As I said. This is model railroading. Not rocket science. As for the average, normal model railroader, the cheap HF meters are sufficient to get average readings that help determine voltage loss. I measure both DC and AC volts. As long as they read the same at each end of my layout. And that means the 3 meters can all have different readings, but use one meter at one end and then the other end and if it reads the same, it's OK. Do the same with other meters to be sure. But for "accuracy", I'm not interested. I don't need "accuracy" or expensive meters. This is a hobby for fun. And y'all ruin my fun by insisting that cheap "VOM", which I take it to mean HF, aren't "good enough". Phooey! I'm not here to hurt anyone. I'm not trying to sell HF. I'm only speaking MHO from my experience. If y'all want to spend $80 or more, go ahead. As long as I'm sure my track voltage is consistent from the command station to any track on my layout, I'm happy. This is not to put anyone down. This is just my opinion and experience. Y'all make it sound like "if you don't buy $80 meters, you won't get accurate readings." So what? The time you need to buy a RRamp meter is when you like to spend money for "accuracy". But my sincere point is why? That's like buying a Cadillac instead of a Chevy. They both get you there. And what difference does it make if you get a reading of 11.6 or 15.6? As long as that reading is the same wherever you check.
Morgan Bilbo, new to DCC

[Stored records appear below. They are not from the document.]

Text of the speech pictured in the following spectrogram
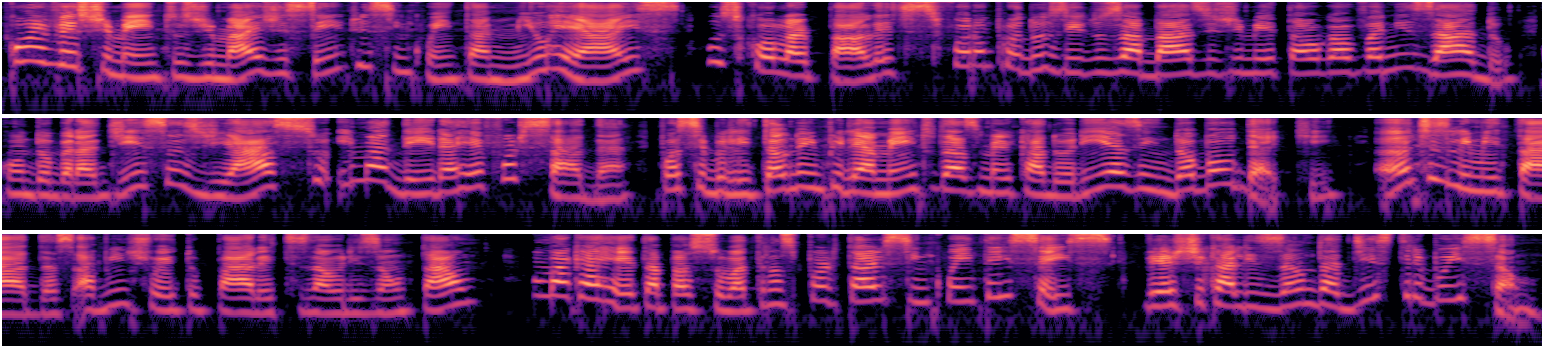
Com investimentos de mais de 150 mil reais, os Colar Pallets foram produzidos à base de metal galvanizado, com dobradiças de aço e madeira reforçada, possibilitando o empilhamento das mercadorias em double deck. Antes limitadas a 28 pallets na horizontal, uma carreta passou a transportar 56, verticalizando a distribuição.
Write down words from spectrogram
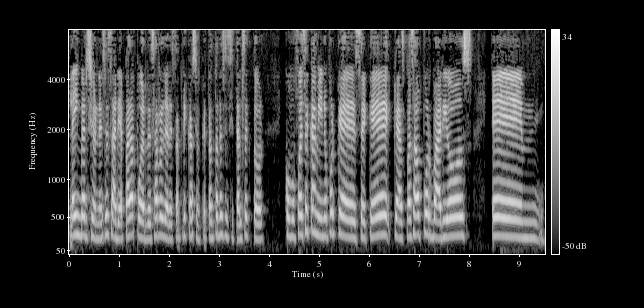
la inversión necesaria para poder desarrollar esta aplicación que tanto necesita el sector. ¿Cómo fue ese camino? Porque sé que, que has pasado por varios eh,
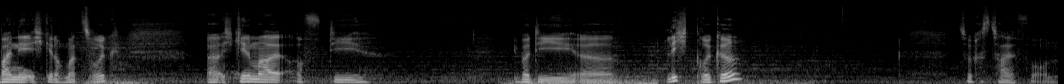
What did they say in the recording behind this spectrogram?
Wobei, nee, ich gehe noch mal zurück. Äh, ich gehe mal auf die... über die äh, Lichtbrücke zur Kristallform.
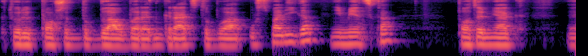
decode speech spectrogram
który poszedł do Blauberen grać. To była ósma liga niemiecka. Potem jak yy,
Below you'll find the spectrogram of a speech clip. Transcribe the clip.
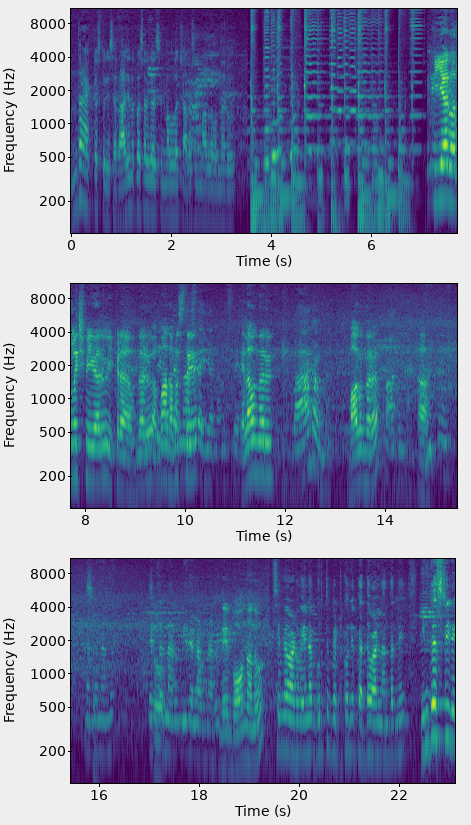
అందరు యాక్టర్స్తో చేశారు. రాజేంద్ర ప్రసాద్ గారి సినిమాల్లో చాలా సినిమాల్లో ఉన్నారు. పిఆర్ వరలక్ష్మి గారు ఇక్కడ ఉన్నారు. అమ్మా నమస్తే ఎలా ఉన్నారు? బాగా ఉన్నా. బాగున్నారా? నేను బాగున్నాను. చిన్నవాడు అయినా గుర్తు పెట్టుకొని పెద్దవాళ్ళని అందరినీ ఇండస్ట్రీని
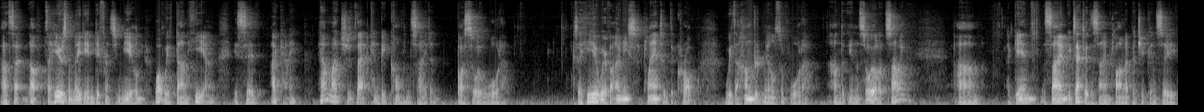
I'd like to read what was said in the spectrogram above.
uh, so, oh, so here's the median difference in yield. What we've done here is said, okay, how much of that can be compensated by soil water? So here we've only planted the crop with 100 mils of water under, in the soil at sowing. Um, again, the same, exactly the same climate, but you can see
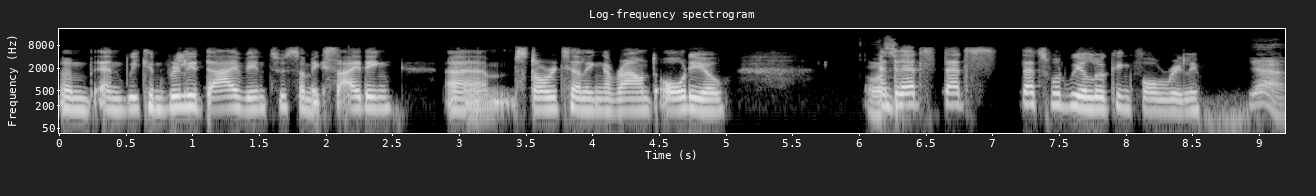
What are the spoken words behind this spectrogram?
and and we can really dive into some exciting um, storytelling around audio. Awesome. And that's that's that's what we're looking for, really. Yeah,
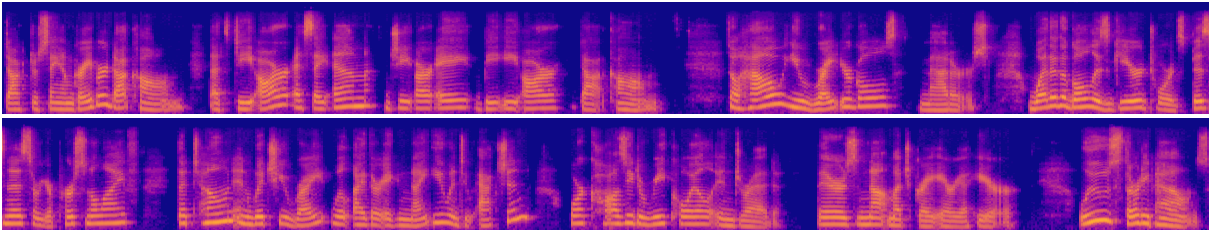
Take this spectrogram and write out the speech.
drsamgraber.com. That's D R S A M G R A B E R.com. So, how you write your goals matters. Whether the goal is geared towards business or your personal life, the tone in which you write will either ignite you into action or cause you to recoil in dread. There's not much gray area here. Lose 30 pounds,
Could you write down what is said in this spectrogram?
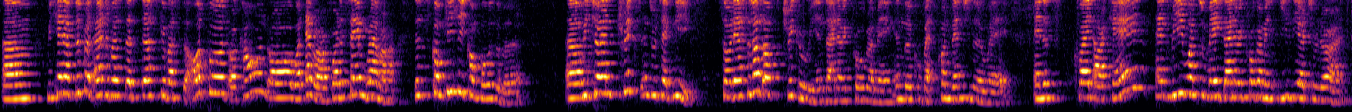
Um, we can have different algebras that just give us the output or count or whatever for the same grammar. This is completely composable. Uh, we turn tricks into techniques. So there's a lot of trickery in dynamic programming in the conventional way. And it's quite arcane, and we want to make dynamic programming easier to learn.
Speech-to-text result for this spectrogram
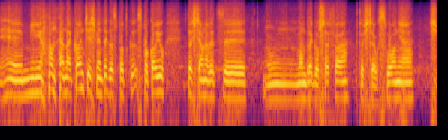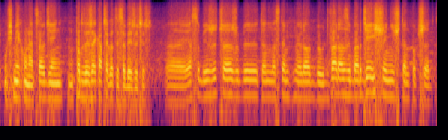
E, miliona na koncie świętego spokoju. Ktoś chciał nawet e, mm, mądrego szefa, ktoś chciał słonia, uśmiechu na co dzień, podwyżeka, czego ty sobie życzysz? Ja sobie życzę, żeby ten następny rok był dwa razy bardziejszy niż ten poprzedni.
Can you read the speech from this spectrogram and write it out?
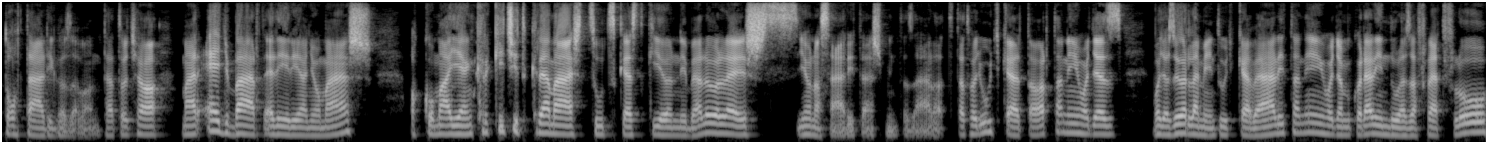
totál igaza van. Tehát, hogyha már egy bárt eléri a nyomás, akkor már ilyen kicsit kremás cucc kezd kijönni belőle, és jön a szárítás, mint az állat. Tehát, hogy úgy kell tartani, hogy ez, vagy az örleményt úgy kell beállítani, hogy amikor elindul ez a flat flow,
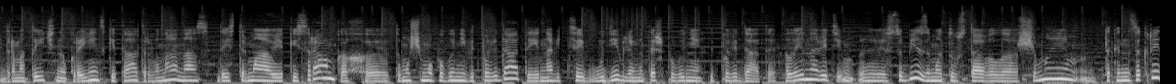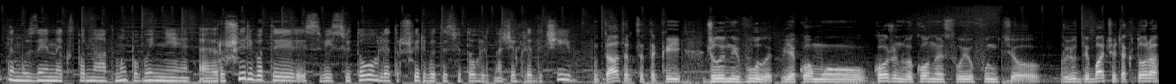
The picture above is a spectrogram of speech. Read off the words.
драматична, український театр. Вона нас десь тримає у якихось рамках, е, тому що ми повинні відповідати, і навіть цій будівлі ми теж повинні відповідати. Але я навіть е, собі за мету ставила, що ми таке не закритий музейний експонат. Ми повинні е, розширювати свій світогляд, розширювати світогляд наших глядачів. Театр це такий бджолиний вулик, в якому кожен виконує свою функцію. Люди бачать актора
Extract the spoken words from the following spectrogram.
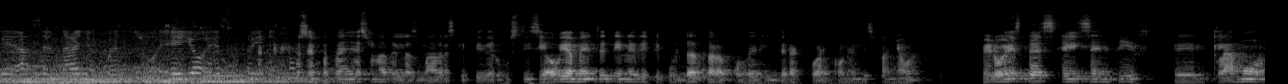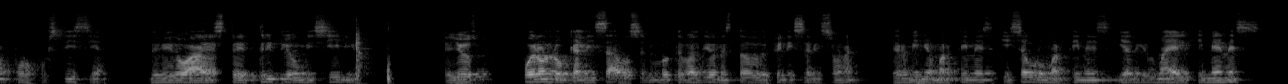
Porque hacen daño, pues. Ello he sufrido. Pues en pantalla es una de las madres que pide justicia. Obviamente tiene dificultad para poder interactuar con el español, pero este es el sentir del clamor por justicia debido a este triple homicidio. Ellos fueron localizados en un lote baldío en el estado de Phoenix, Arizona. Herminio Martínez, Isauro Martínez y Abimael Jiménez.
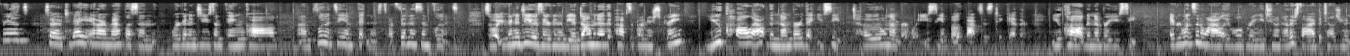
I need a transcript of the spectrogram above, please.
friends. So today in our math lesson, we're going to do something called um, fluency and fitness, or fitness and fluency. So what you're going to do is there's going to be a domino that pops up on your screen. You call out the number that you see, the total number, what you see in both boxes together. You call out the number you see. Every once in a while, it will bring you to another slide that tells you an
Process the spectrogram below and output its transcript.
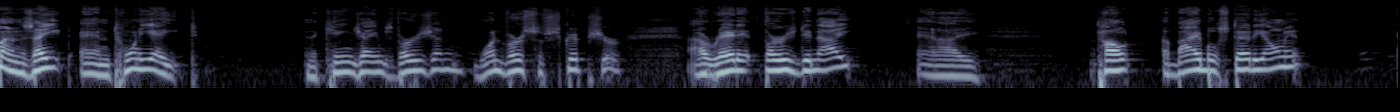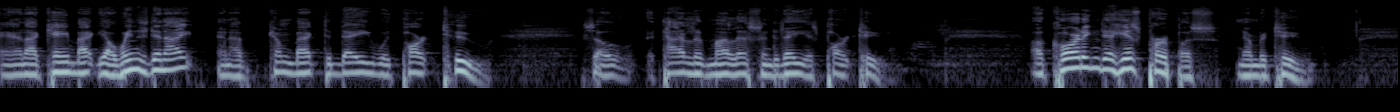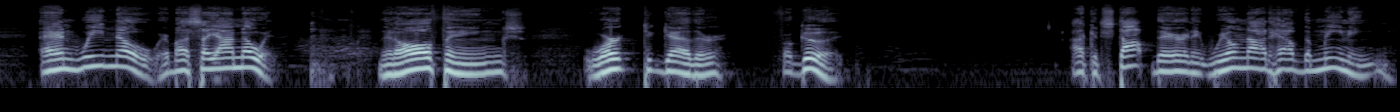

Re: going from bachmann to peco

PennsyNut
 

PECO is made in the U.K./British. ME is made in the U.S. But I found ME harder to work with. PECO is a quality product that IMHO is the better of what's available here in the U.S. The code 83 is pretty darn good and I like it. As for turnouts. If you don't run 0-4-0 steam engines, and/or all diesel, the Insulfrog is good. The Electrofrog is good too, but requires wiring. Of course, if you use a machine to operate the turnout, that will require wiring. And Electrofrog would be worth using. But if no machines, and you only hand throw, the Insulfrog is easier to install. I use NO wiring whatsoever on my Insulfrogs and point feed. Do check out PECO's web site. They have good info on their turnouts. Also, some YouTube videos are helpful. Go ahead and ask questions. That's what we are all here for. To help.
Morgan Bilbo, new to DCC

Rail joiners & PECO

PennsyNut
 

I have a problem with my track. I have PECO code 83 flex, Insulfrog turnouts and code 83 joiners. The joiners are giving me headaches. Not to forget split nails, cut finger tips, etc. I even try putting a joiner on a spare piece of rail to then put onto the track. But those joiners are way too tight. Filing the rails, top, bottom and top of the base - very lightly, just enough to smooth and remove any burrs. Can't seem to figure out how to spread the end of the joiner a bit, just to get it started. The darn things just don't like me. LOL Positive help requested and appreciated.
Morgan Bilbo, new to DCC

Wiring the LEDs in a DC wired loco for DCC

dennisedgar7
 

I have a DC loco that has 4 LEDs front and rear. There are two white LEDs and two red LEDs at each end.

When running forward in DC mode the two white LEDS light up and two red LEDs in the rear light up and vice versa.
I would like to install a decoder into the loco but I am not sure how to wire the LEDs so that I get the same functionality.

The LED terminals are not all visible. I fact there are only 4 leads coming from each bank of LEDs.

I am not sure how to up load a diagram to show the existing wiring layout.
Is anyone able to assist me?